● TASK ITEM:
Every entry below should be reproduced exactly; no picture is to be included.

● DATASET:
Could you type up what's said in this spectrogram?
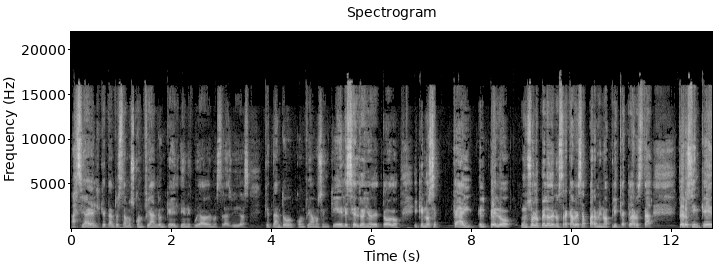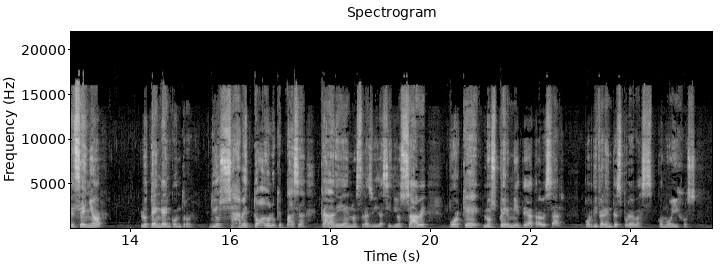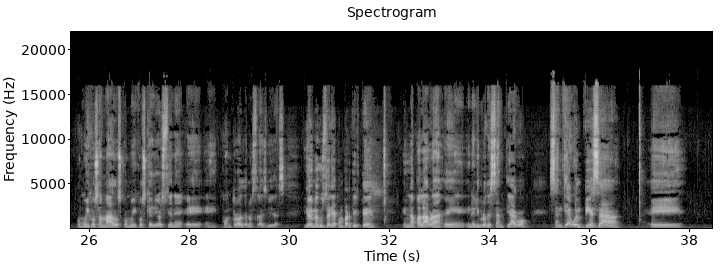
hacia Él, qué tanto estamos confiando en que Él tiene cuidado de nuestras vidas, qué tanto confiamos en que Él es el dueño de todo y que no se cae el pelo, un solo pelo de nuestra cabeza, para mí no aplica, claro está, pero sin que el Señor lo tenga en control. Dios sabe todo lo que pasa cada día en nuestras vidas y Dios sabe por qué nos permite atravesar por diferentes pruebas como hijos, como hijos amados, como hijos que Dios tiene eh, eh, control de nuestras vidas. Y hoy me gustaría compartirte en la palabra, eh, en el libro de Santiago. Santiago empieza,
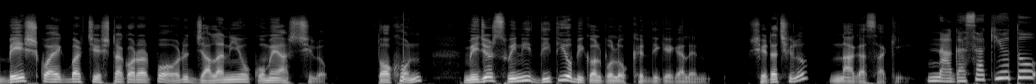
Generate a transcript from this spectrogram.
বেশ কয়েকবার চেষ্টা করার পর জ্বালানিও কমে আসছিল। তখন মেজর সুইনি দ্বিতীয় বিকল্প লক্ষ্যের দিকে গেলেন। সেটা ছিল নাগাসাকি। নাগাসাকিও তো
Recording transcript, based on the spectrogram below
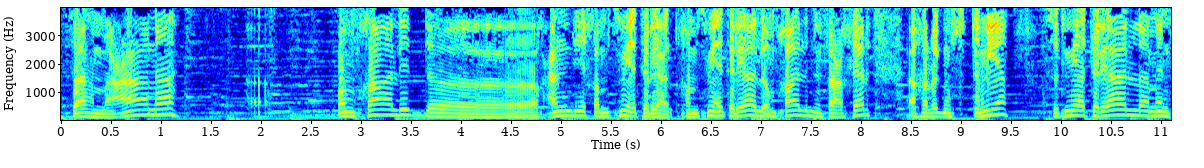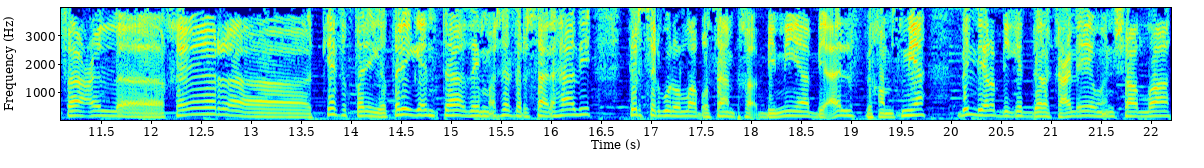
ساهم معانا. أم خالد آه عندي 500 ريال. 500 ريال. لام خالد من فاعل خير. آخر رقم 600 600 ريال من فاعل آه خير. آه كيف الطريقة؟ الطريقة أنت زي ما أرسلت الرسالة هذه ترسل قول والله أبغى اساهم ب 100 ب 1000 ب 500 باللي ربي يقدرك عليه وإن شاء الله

● SOLUTION TO THIS EXERCISE:
Could you type up what's said in this spectrogram?
hacia Él, qué tanto estamos confiando en que Él tiene cuidado de nuestras vidas, qué tanto confiamos en que Él es el dueño de todo y que no se cae el pelo, un solo pelo de nuestra cabeza, para mí no aplica, claro está, pero sin que el Señor lo tenga en control. Dios sabe todo lo que pasa cada día en nuestras vidas y Dios sabe por qué nos permite atravesar por diferentes pruebas como hijos, como hijos amados, como hijos que Dios tiene eh, eh, control de nuestras vidas. Y hoy me gustaría compartirte en la palabra, eh, en el libro de Santiago. Santiago empieza,
Generate a transcript from this spectrogram.
বেশ কয়েকবার চেষ্টা করার পর জ্বালানিও কমে আসছিল। তখন মেজর সুইনি দ্বিতীয় বিকল্প লক্ষ্যের দিকে গেলেন। সেটা ছিল নাগাসাকি। নাগাসাকিও তো
Recording transcript, based on the spectrogram below
ساهم معانا. أم خالد آه عندي 500 ريال. 500 ريال. لام خالد من فاعل خير. آخر رقم 600 600 ريال من فاعل آه خير. آه كيف الطريقة؟ الطريقة أنت زي ما أرسلت الرسالة هذه ترسل قول والله أبغى اساهم ب 100 ب 1000 ب 500 باللي ربي يقدرك عليه وإن شاء الله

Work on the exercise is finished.